- Stocks across Southeast Asia advanced. Thai stocks rose as investors welcomed the political stability ushered in by the new army–led government, which seized power in May; Philippine stocks gained on strong economic growth; and Indonesian stocks rose on reform optimism after Joko Widodo won a tightly contested presidential election in July.
Brazilian stocks fall on Rousseff reelection speculation; Mexican stocks strengthen
- Brazilian stocks slumped more than 8% due to September's sell-off after polls showed a greater chance of President Dilma Rousseff winning reelection in October, dampening speculation that a new government will take power and implement more market-friendly policies. Separately, data showed that Brazil fell into a recession in the year's first half, and Moody's cut its credit outlook on Brazil to negative.
- Mexican stocks advanced as data over the quarter indicated that its economy was improving after a sluggish start this year. In September, Mexico's government cut its 2015 GDP growth forecast to 3.7%, which would still exceed this year's expected 2.7% pace.
- Chilean stocks retreated amid slower economic growth arising from weaker commodity prices. Chile's economy grew at its slowest pace in the second quarter since the 2009 recession, leading the government to lower its full–year GDP growth forecast in September.
Russian stocks plummet on Ukraine crisis; Turkish stocks fall on current account worry
- Russian stocks tumbled 15% as investors continued to shun Russian assets in response to the ongoing Ukraine crisis and international sanctions. The ruble repeatedly fell to record lows over the quarter, triggering reports that Russia was considering capital controls. T. Rowe Price analysts believe that Russia's government won't implement system-wide capital controls but could resort to more subtle forms of controls, like delaying dividend payments, to stanch investor outflows.
- Turkish stocks fell sharply as the currency weakened and investors worried about the impact of higher U.S. rates on its economy. Turkey's GDP grew at a worse-than-expected 2.1% annualized pace in the second quarter, which officials said may cause it to miss its 4% growth target this year.
- South African stocks sagged as the economic outlook remained poor after a five-month long platinum mining strike earlier this year. Although the country avoided a recession in the first half, it still suffers from high inflation, soaring unemployment, and anemic growth. In July, Moody's warned that South Africa's credit rating was at risk due to the strike, and in August, the agency downgraded its ratings on the country's four biggest banks.
Solid long-term fundamentals offset near term risks
In recent years, we have noted significant dispersion in the returns of emerging markets stocks. Emerging markets appear cheap in aggregate, but valuations vary widely by country and sector.

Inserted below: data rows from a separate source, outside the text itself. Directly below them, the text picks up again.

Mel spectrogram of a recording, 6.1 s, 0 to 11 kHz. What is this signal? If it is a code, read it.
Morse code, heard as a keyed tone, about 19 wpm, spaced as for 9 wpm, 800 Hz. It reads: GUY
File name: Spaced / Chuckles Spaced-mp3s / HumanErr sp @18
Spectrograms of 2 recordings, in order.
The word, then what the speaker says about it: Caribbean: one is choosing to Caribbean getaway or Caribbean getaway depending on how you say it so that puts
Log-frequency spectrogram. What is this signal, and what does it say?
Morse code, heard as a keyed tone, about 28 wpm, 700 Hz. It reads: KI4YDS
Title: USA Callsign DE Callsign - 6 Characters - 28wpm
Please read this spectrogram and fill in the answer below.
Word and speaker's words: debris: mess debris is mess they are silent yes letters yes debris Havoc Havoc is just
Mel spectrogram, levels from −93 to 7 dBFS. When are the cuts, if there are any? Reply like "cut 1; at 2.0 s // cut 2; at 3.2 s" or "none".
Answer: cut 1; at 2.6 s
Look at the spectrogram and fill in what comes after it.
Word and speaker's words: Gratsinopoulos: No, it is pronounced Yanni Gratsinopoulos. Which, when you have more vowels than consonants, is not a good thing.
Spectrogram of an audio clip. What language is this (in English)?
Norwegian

Generally, those areas that are expensive deserve to be expensive, and those that are cheap deserve to be cheap. With the end of the global commodities boom and double-digit annual growth in China, we believe that careful stock selection will be increasingly key to long-term outperformance. Near–term risks include a worse–than–expected slowdown in China or a breakdown in its financial system; a sharp rise in U.S. interest rates as the Fed ends tapering; and an unexpected bout of risk aversion due to geopolitical events.

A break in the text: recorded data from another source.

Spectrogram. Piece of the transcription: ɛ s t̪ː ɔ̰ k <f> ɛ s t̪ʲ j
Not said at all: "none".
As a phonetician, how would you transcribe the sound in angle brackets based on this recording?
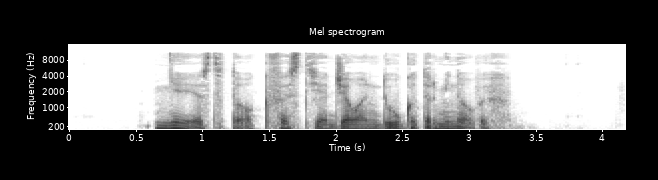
f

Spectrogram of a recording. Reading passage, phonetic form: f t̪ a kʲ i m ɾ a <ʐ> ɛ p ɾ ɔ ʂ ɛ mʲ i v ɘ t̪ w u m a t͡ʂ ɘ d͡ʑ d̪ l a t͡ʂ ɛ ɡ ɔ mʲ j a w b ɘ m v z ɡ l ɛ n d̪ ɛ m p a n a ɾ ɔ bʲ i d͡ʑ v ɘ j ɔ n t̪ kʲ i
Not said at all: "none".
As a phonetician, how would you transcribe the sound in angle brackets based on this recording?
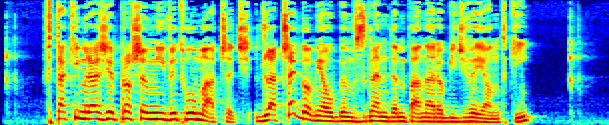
ʑ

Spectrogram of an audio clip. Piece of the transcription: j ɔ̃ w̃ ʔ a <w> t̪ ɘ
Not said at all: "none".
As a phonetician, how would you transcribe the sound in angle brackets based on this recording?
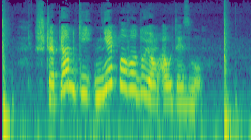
w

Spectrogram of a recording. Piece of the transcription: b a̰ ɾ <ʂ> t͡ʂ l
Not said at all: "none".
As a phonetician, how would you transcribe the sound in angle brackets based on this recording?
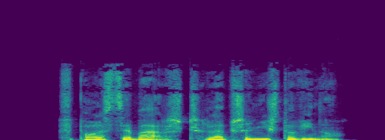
ʂ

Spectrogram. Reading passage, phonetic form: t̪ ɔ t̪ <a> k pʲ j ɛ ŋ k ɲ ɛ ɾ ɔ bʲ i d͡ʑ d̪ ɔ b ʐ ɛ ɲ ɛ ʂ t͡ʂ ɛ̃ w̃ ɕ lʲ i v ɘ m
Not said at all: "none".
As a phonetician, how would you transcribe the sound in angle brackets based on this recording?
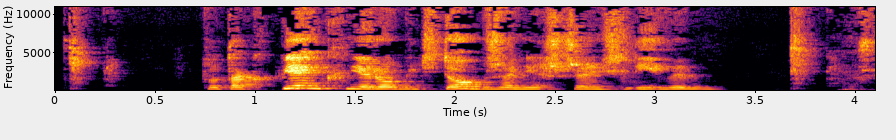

Stocks across the developing world are trading at a significant discount relative to their history and developed market peers, making current valuations compelling for long–term investors. Most emerging markets have stronger financial positions, larger currency reserves, and more flexible foreign exchange policies than they did a decade ago. We believe that emerging markets stocks remain an attractive asset class for long–term investors, but they should gradually build their exposure to this asset class.